*** RECORDS Section Begins ***
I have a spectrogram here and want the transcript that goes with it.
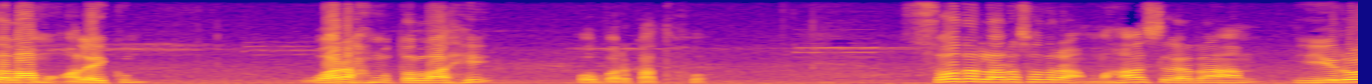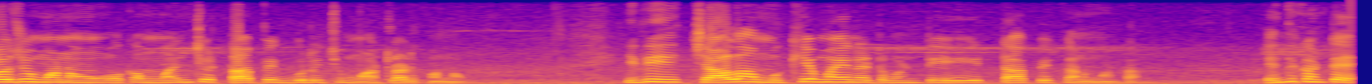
అస్సలాము అలైకుం వరహమతుల్లాహి వబర్కతు సోదరులరా సోదర మహాశిలరా ఈరోజు మనం ఒక మంచి టాపిక్ గురించి మాట్లాడుకున్నాం. ఇది చాలా ముఖ్యమైనటువంటి టాపిక్ అనమాట ఎందుకంటే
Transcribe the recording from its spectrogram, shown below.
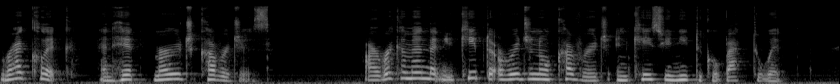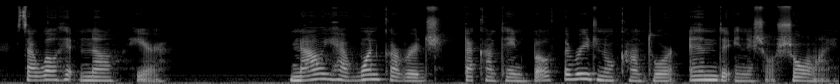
Right click and hit merge coverages. I recommend that you keep the original coverage in case you need to go back to it. So I will hit no here. Now you have one coverage that contains both the regional contour and the initial shoreline.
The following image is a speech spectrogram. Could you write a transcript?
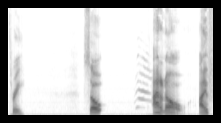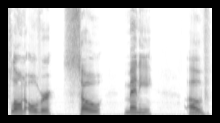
Three. So, I don't know. I've flown over so many of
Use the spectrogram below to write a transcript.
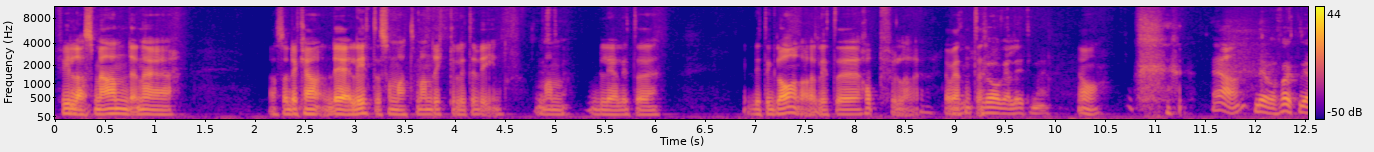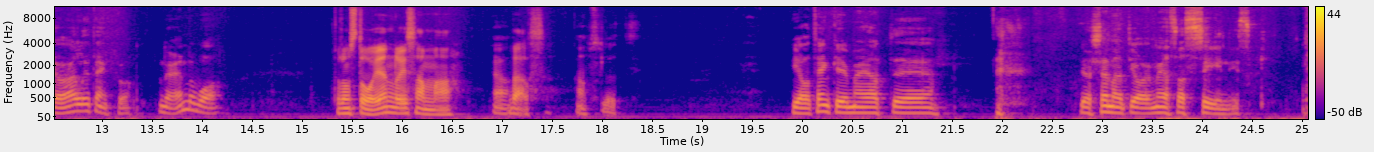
fyllas med anden är, alltså det, kan, det är lite som att man dricker lite vin. Man blir lite, lite gladare, lite hoppfullare. Jag vet inte. våga lite mer. Ja, Ja, det var faktiskt det jag aldrig tänkt på. Det är ändå bra. för de står ju ändå i samma Ja, vers. absolut. Jag tänker ju mig att eh, jag känner att jag är mer så cynisk.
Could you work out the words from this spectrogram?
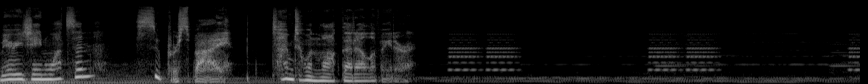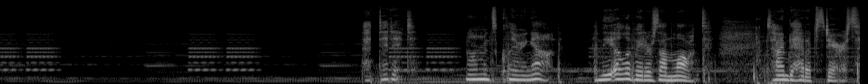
Mary Jane Watson? Super spy. Time to unlock that elevator. Norman's clearing out, and the elevator's unlocked. Time to head upstairs.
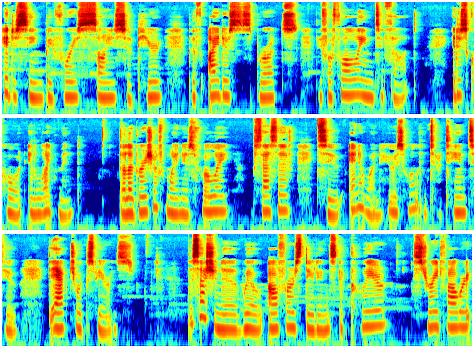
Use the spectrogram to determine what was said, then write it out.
It is seen before science appeared, before ideas sprout, before falling into thought. It is called enlightenment. The liberation of mind is fully accessible to anyone who is willing to attend to the actual experience. The session will offer students a clear, straightforward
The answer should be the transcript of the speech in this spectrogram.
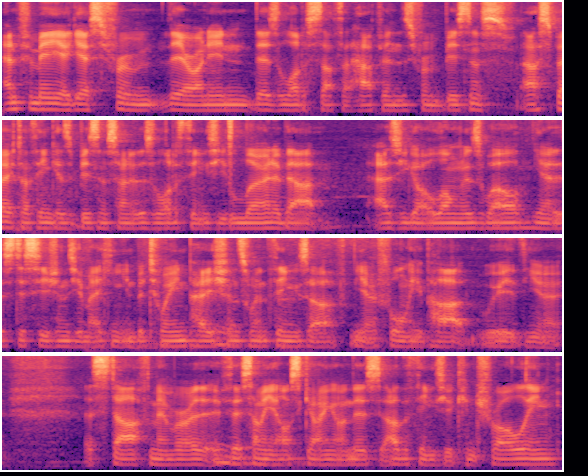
and for me, I guess from there on in, there's a lot of stuff that happens from business aspect. I think as a business owner, there's a lot of things you learn about as you go along as well. You know, there's decisions you're making in between patients when things are, you know, falling apart with, you know, a staff member. If there's something else going on, there's other things you're controlling.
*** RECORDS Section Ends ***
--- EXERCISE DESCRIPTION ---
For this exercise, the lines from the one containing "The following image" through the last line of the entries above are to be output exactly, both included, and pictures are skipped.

--- EXERCISE RESULT ---
The following image is a speech spectrogram. Could you write a transcript?
Three. So, I don't know. I've flown over so many of
Use the spectrogram below to write a transcript.
fyllas med anden är, alltså det, kan, det är lite som att man dricker lite vin. Man blir lite, lite gladare, lite hoppfullare. Jag vet inte. våga lite mer. Ja, Ja, det var faktiskt det jag aldrig tänkt på. Det är ändå bra. för de står ju ändå i samma Ja, vers. absolut. Jag tänker ju mig att eh, jag känner att jag är mer så cynisk.
Could you work out the words from this spectrogram?
Mary Jane Watson? Super spy. Time to unlock that elevator. Norman's clearing out, and the elevator's unlocked. Time to head upstairs.
Use the spectrogram to determine what was said, then write it out.
It is seen before science appeared, before ideas sprout, before falling into thought. It is called enlightenment. The liberation of mind is fully accessible to anyone who is willing to attend to the actual experience. The session will offer students a clear, straightforward
The answer should be the transcript of the speech in this spectrogram.
and for me, I guess from there on in, there's a lot of stuff that happens from business aspect. I think as a business owner, there's a lot of things you learn about as you go along as well. You know, there's decisions you're making in between patients when things are, you know, falling apart with, you know, a staff member. If there's something else going on, there's other things you're controlling.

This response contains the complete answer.